“After seeking legal advice from the Department of Justice, the [department] has decided to bring prosecutions against them,” it said.
Otis and the escalator worker were charged for failing to ensure the periodic maintenance was conducted properly, and the engineer for failing to thoroughly examine the escalator and its associated equipment and machinery.
The case will be heard in Kowloon City Magistrates’ Courts on October 27.
A spokeswoman for Otis said the company would “thoroughly review the case and is committed to the legal process in addressing these charges”.
“As always, nothing remains more important to Otis than the safety of our employees, customers and people who rely on our products and services every day,” she said.
She confirmed that the two workers were still employed by Otis.
An investigation report released in June found the escalator’s main drive chain was broken at the time due to metal fatigue, and the device that monitored its operation contained sticky grease formed from lubricant and dust. One of the two compression springs in the device was also found to be locked.
The accumulation of grease and the locked spring led to the failure of the device to activate the auxiliary brake to stop the escalator, the department said.
The escalator then reversed downwards due to the weight of passengers.
The two workers then had their licences suspended for six months.
They were both involved in the last examination of the escalator in January and final routine maintenance in March before the incident happened.
Otis said the two workers had more than 20 years of experience.
Redeveloped from what was known as the Mong Kok Six Streets, Langham Place stands as a flagship redevelopment project and a milestone in Hong Kong’s history of urban renewal.

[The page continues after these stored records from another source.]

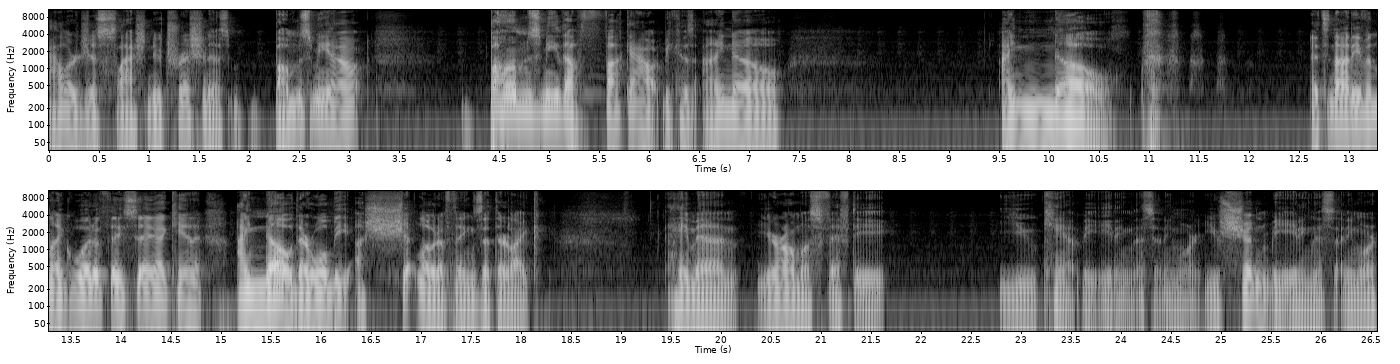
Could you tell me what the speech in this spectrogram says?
allergist slash nutritionist bums me out, bums me the fuck out because I know, I know It's not even like, what if they say I can't? I know there will be a shitload of things that they're like, hey man, you're almost 50. You can't be eating this anymore. You shouldn't be eating this anymore.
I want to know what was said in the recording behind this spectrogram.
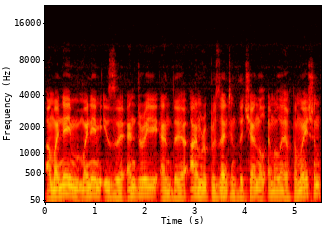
Uh, my name my name is uh, Andrii and uh, I'm representing the channel MLA Automation.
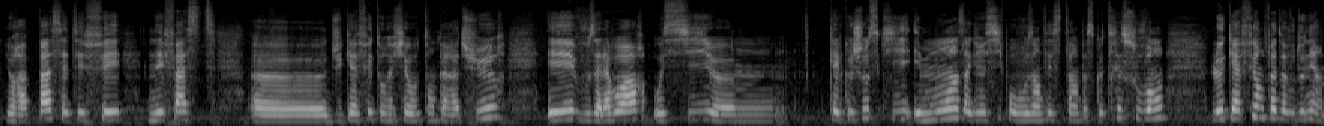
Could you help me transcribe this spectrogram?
Il n'y aura pas cet effet néfaste euh, du café torréfié à haute température. Et vous allez avoir aussi... Euh, quelque chose qui est moins agressif pour vos intestins. Parce que très souvent, le café, en fait, va vous donner un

The project is a joint venture between the Urban Renewal Authority and local developer Great Eagle Holdings.
The mall attracts more than 200,000 visitors each day. It has nearly 200 merchants.